- STORED DATA
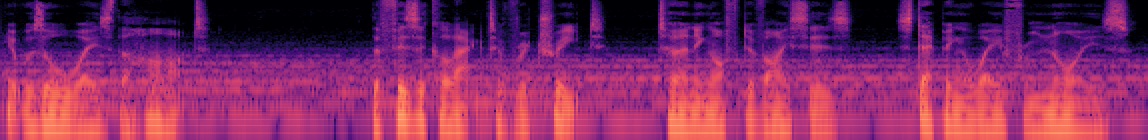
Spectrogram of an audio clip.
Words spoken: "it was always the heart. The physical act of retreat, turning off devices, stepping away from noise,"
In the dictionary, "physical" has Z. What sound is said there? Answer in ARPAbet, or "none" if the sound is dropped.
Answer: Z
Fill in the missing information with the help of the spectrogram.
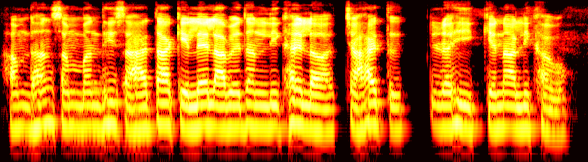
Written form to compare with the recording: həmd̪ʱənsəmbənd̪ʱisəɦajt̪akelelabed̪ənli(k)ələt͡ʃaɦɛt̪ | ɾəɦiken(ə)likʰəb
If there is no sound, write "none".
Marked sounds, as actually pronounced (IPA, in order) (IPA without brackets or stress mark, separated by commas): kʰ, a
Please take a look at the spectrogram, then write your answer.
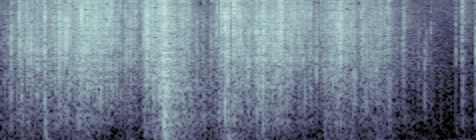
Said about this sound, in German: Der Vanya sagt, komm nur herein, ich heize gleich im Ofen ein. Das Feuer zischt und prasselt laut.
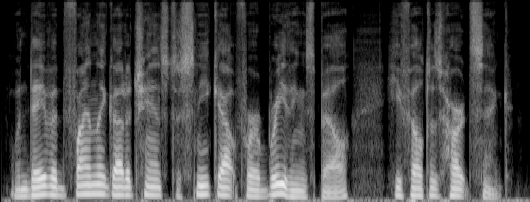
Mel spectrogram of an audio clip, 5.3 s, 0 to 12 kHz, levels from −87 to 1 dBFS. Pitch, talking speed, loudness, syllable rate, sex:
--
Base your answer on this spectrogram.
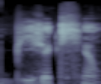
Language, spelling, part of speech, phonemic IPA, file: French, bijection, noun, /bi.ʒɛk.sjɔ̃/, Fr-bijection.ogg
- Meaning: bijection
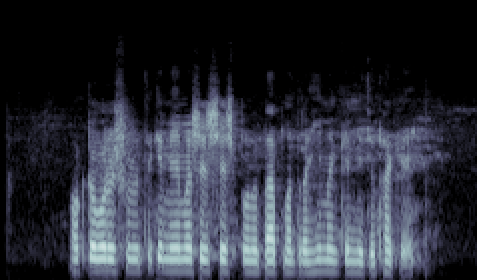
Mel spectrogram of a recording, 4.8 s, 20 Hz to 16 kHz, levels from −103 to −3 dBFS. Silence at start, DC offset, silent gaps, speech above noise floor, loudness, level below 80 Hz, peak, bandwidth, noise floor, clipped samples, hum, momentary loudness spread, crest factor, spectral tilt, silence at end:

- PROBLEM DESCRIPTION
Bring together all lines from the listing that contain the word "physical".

- SOLUTION BELOW
Words spoken: "it was always the heart. The physical act of retreat, turning off devices, stepping away from noise,"
In the dictionary, "physical" has Z. What sound is said there? Answer in ARPAbet, or "none" if the sound is dropped.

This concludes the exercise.